Fletcher School, Tufts University
Productivity growth is notoriously hard to measure and to predict. But there are a few factors that could be contributing to the slowdown in the U.S. Historically, a large part of productivity growth has come from new, fast growing firms hiring workers away from older, less productive firms. With declining dynamism and fewer start-ups in the economy, this mechanism is much less pronounced today. A slowing rate of capital accumulation – as well as the fact that the education differential between generations is not growing as quickly – could also be contributing factors.
The recent era of increasing income inequality and wage stagnation for those in the bottom two thirds of the income distribution mean that both a robust safety net and a progressive tax system are more important than ever. Unfortunately, recent policy changes have moved in the opposite direction.
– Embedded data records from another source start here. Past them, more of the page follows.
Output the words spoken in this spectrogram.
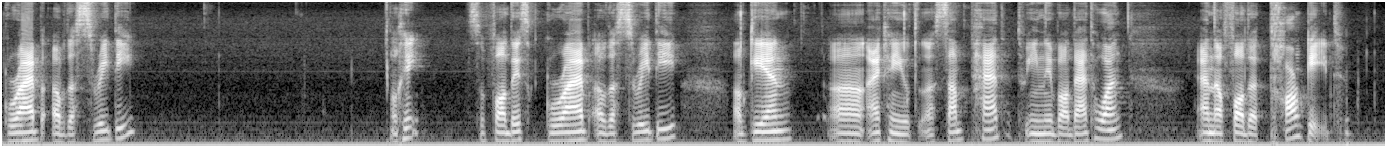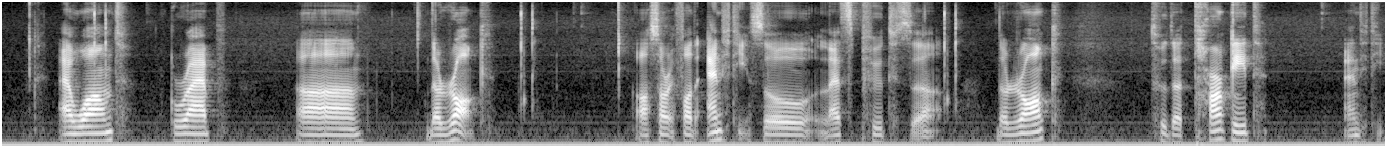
grab of the 3D. Okay, so for this grab of the 3D, again, uh, I can use a subpad to enable that one. And for the target, I want grab uh, the rock. Oh, sorry, for the entity. So let's put the, the rock to the target entity.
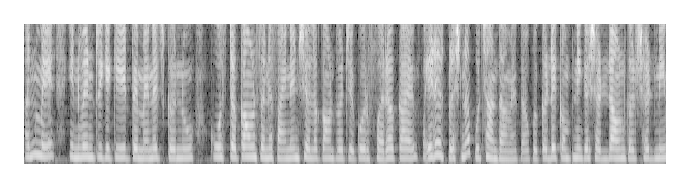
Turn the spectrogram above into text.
અને મેં ઇન્વેન્ટ્રી કે કેવી રીતે મેનેજ કરવું કોસ્ટ અકાઉન્ટ્સ અને ફાઇનાન્શિયલ અકાઉન્ટ વચ્ચે કોઈ ફરક આવે એડે પ્રશ્ન પૂછાતા હતા કોઈ કડે કંપની કે શટડાઉન કરશડની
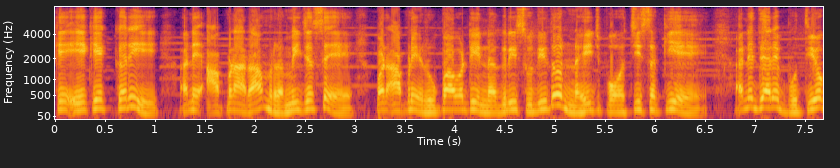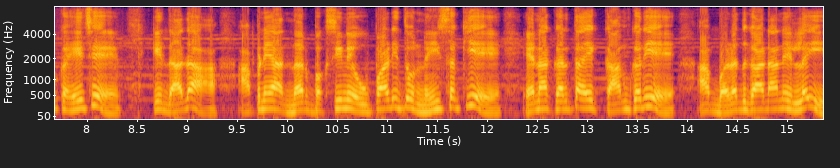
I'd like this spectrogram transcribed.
કે એક એક કરી અને આપણા રામ રમી જશે. પણ આપણે રૂપાવટી નગરી સુધી તો નહીં જ પહોંચી શકીએ. અને ત્યારે ભૂતિયો કહે છે કે, દાદા, આપણે આ નરભક્ષીને ઉપાડી તો નહીં શકીએ. એના કરતાં એક કામ કરીએ. આ બળદગાડાને લઈ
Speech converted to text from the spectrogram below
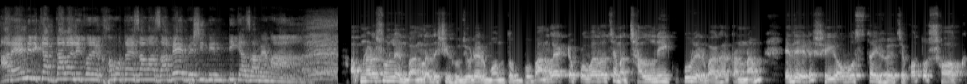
আর আমেরিকার দালালি করে ক্ষমতায় যাওয়া যাবে, বেশি দিন টিকা যাবে না। আপনারা শুনলেন বাংলাদেশি হুজুরের মন্তব্য। বাংলা একটা প্রবাদ আছে না ছাল নেই কুকুরের বাঘাতার নাম। এদের সেই অবস্থাই হয়েছে। কত শখ।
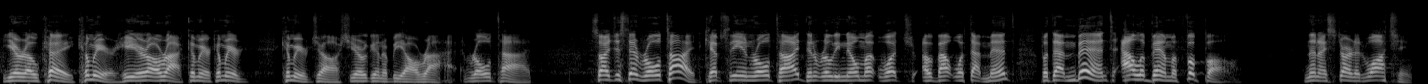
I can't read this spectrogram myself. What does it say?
You're okay. Come here. Here, all right. Come here. Come here. Come here, Josh. You're going to be all right. Roll tide. So I just said roll tide. Kept seeing roll tide. Didn't really know much about what that meant, but that meant Alabama football. And then I started watching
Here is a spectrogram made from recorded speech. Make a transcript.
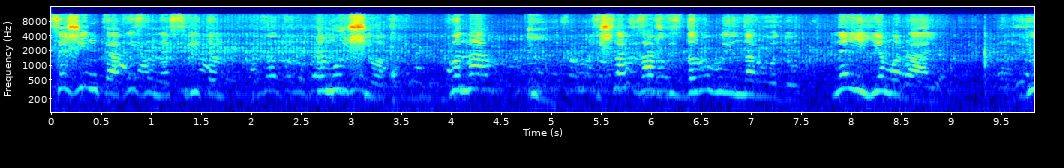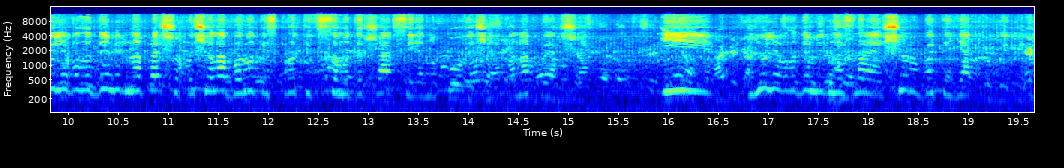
Це жінка визнана світом, тому що вона йшла завжди з дорогою народу. В неї є мораль. Володимирівна перша почала боротись проти самодержавця Януковича. Вона перша. І Юлія Володимирівна знає, що робити, як робити.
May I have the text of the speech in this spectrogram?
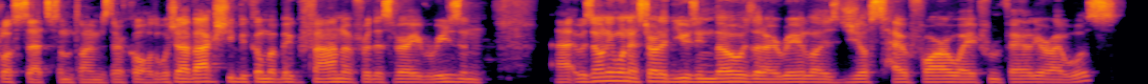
plus sets, sometimes they're called, which I've actually become a big fan of for this very reason. Uh, it was only when I started using those that I realized just how far away from failure I was.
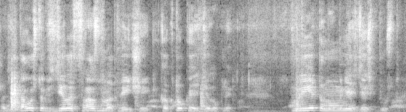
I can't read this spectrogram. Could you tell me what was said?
Для того, чтобы сделать сразу на три ячейки. Как только я сделаю клетку. При этом у меня здесь пусто.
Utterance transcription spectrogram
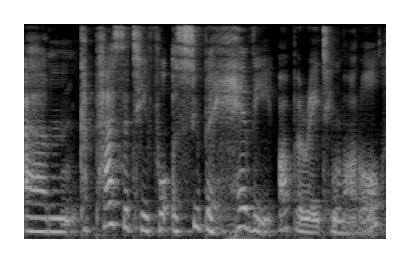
um, capacity for a super heavy operating model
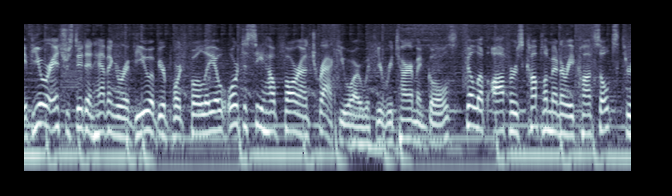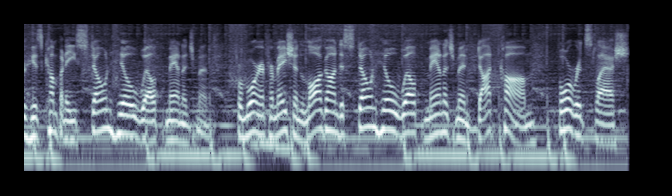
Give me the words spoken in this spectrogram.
If you are interested in having a review of your portfolio or to see how far on track you are with your retirement goals, Philip offers complimentary consults through his company, Stonehill Wealth Management. For more information, log on to stonehillwealthmanagement.com forward slash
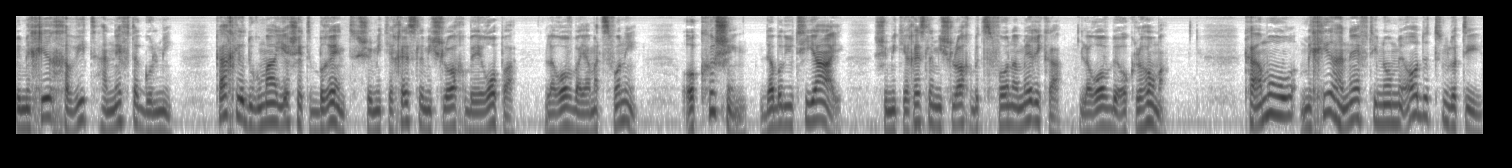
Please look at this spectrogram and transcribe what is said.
במחיר חבית הנפט הגולמי, כך לדוגמה יש את ברנט שמתייחס למשלוח באירופה, לרוב בים הצפוני, או קושינג, WTI, שמתייחס למשלוח בצפון אמריקה, לרוב באוקלהומה. כאמור, מחיר הנפט הינו מאוד תנודתי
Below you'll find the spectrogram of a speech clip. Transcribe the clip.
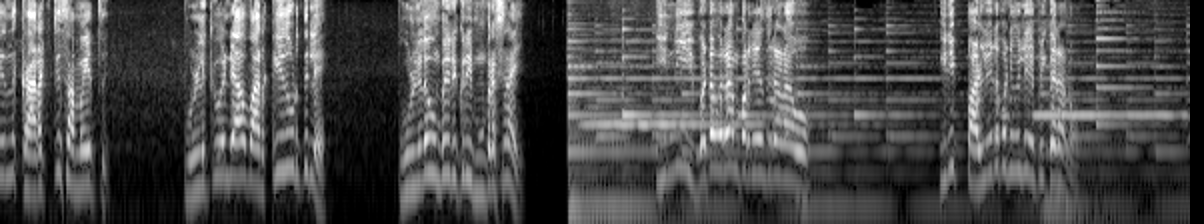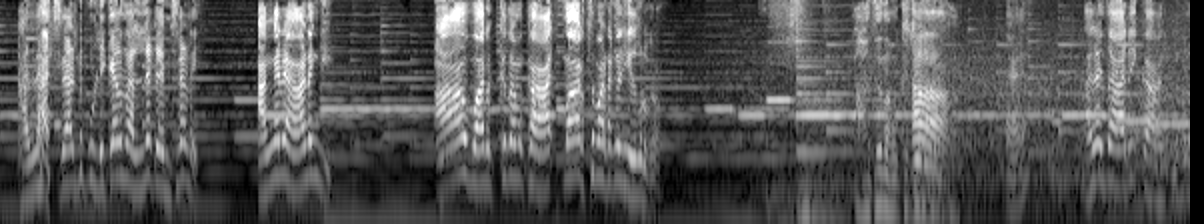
നിന്ന് കറക്റ്റ് സമയത്ത് പുള്ളിക്ക് വേണ്ടി ആ വർക്ക് ചെയ്ത് കൊടുത്തില്ലേ? പുള്ളിയുടെ മുമ്പിൽ എനിക്കൊരു ഇമ്പ്രഷനായി ഇനി ഇവിടെ വരാൻ പറഞ്ഞെന്തിനാണാവോ ഇനി പള്ളിയുടെ പണി വലിയ ഏൽപ്പിക്കാനാണോ? അല്ല അച്ഛനായിട്ട് പുള്ളിക്കാരൻ നല്ല ടെൻഷനാണേ. അങ്ങനെ ആണെങ്കിൽ ആ വർക്ക് നമുക്ക് ആത്മാർത്ഥമായിട്ടൊക്കെ ചെയ്തു കൊടുക്കണം. അത് നമുക്ക് ചെയ്യാം. അല്ല ഇത് ആരെയും കാണിക്കുന്നു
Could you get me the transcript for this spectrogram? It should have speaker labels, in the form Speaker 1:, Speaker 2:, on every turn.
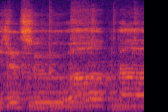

Universal basic income (UBI) addresses a future without work. Our current problem isn’t the lack of work. Rather, it is that much of the work does not pay well. To address this, expanding current social safety net programs like the earned income tax credit (EITC) might prove more helpful than instituting a UBI, which would require significantly higher tax sacrifices or spending cuts.
Both existing research and economic theory suggest that of the three legs of the individual market, the most important is likely the premium tax credit, and the mandate likely the least important. The individual market will most likely not completely collapse in the absence of an individual mandate, because the premium tax credit will probably shoulder most of the burden the mandate bore. However mandate repeal will have consequences, especially for relatively high income Americans, who are ineligible for premium subsidies. For subsidy-ineligible Americans — those who purchase insurance from the individual market and whose incomes are above 400 percent of the poverty line — rising premiums represent a very real increase in the cost of coverage. And rising premium tax credits also represent a cost to society, since they must be paid for by taxpayers.
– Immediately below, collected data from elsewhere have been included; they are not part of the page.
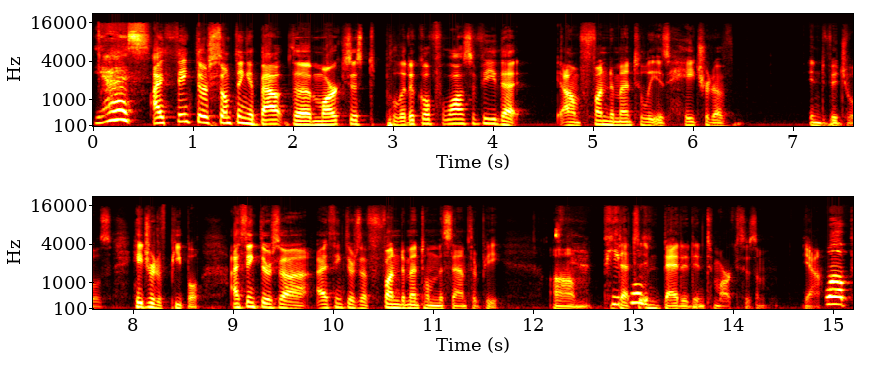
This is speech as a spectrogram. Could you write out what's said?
Yes. I think there's something about the Marxist political philosophy that um, fundamentally is hatred of individuals, hatred of people. I think there's a, I think there's a fundamental misanthropy um, that's embedded into Marxism. Yeah. Well,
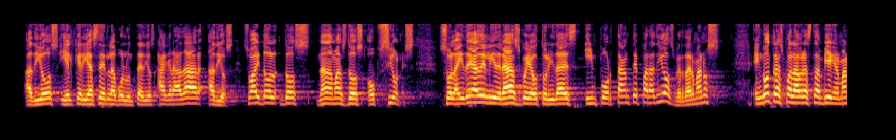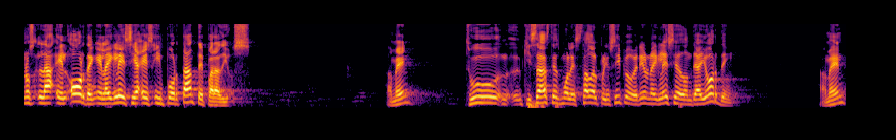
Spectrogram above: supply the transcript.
a Dios y él quería hacer la voluntad de Dios, agradar a Dios. So hay dos, nada más dos opciones. So la idea de liderazgo y autoridad es importante para Dios, ¿verdad, hermanos? En otras palabras también, hermanos, la, el orden en la iglesia es importante para Dios. Amén. Tú quizás te has molestado al principio de venir a una iglesia donde hay orden. Amén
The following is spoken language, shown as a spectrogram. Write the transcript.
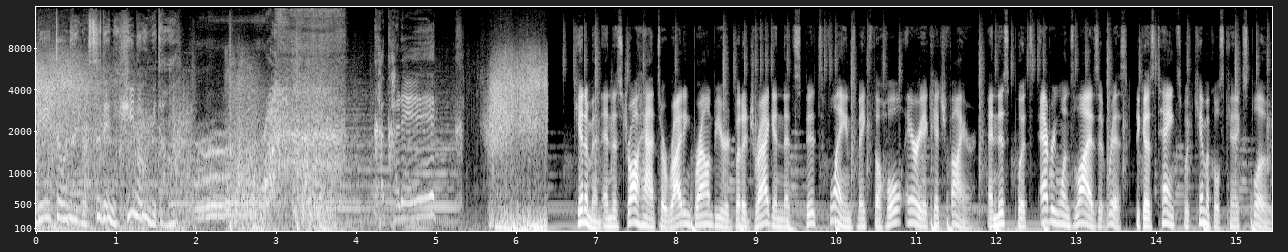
B 棟内はすでに火の海だわかかれ Kinnaman and the Straw Hats are riding Brownbeard, but a dragon that spits flames makes the whole area catch fire, and this puts everyone's lives at risk because tanks with chemicals can explode.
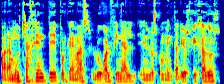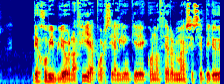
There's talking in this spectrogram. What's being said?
para mucha gente, porque además luego al final en los comentarios fijados dejo bibliografía por si alguien quiere conocer más ese periodo,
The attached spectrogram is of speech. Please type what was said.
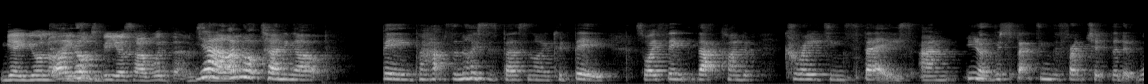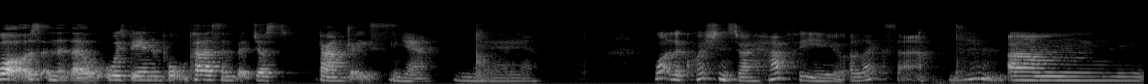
Yeah, you're not I'm able not- to be yourself with them. so yeah I'm not turning up being perhaps the nicest person I could be so I think that kind of creating space and you know respecting the friendship that it was and that they'll always be an important person but just boundaries Yeah, yeah, yeah. What other questions do I have for you, Alexa? Mm. Um,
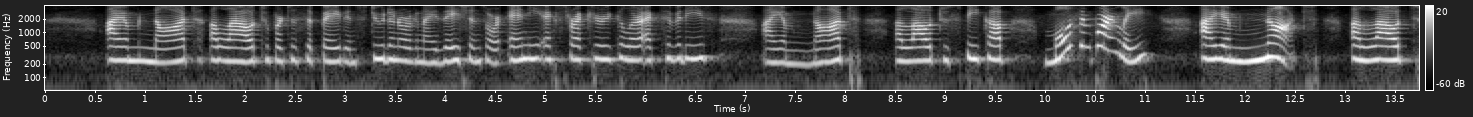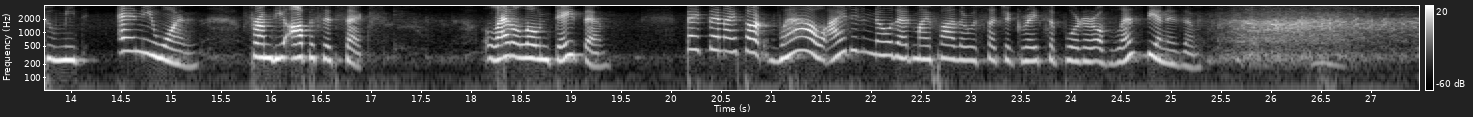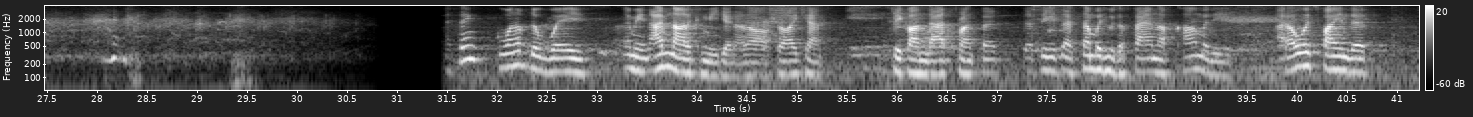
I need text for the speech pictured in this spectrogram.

While most economists agree that immigration does not affect the overall rate of employment, or the average wage among native workers, there are winners and losers. Those who stand to lose are most often high school dropouts, who find themselves competing for similar jobs with unskilled immigrants. At the same time, immigration brings with it changes in the kind of jobs demanded by the economy, opening up new opportunities that natives can move in to more easily. But, there are transitional costs which the native-born population can face in changing jobs--and these costs are often ignored.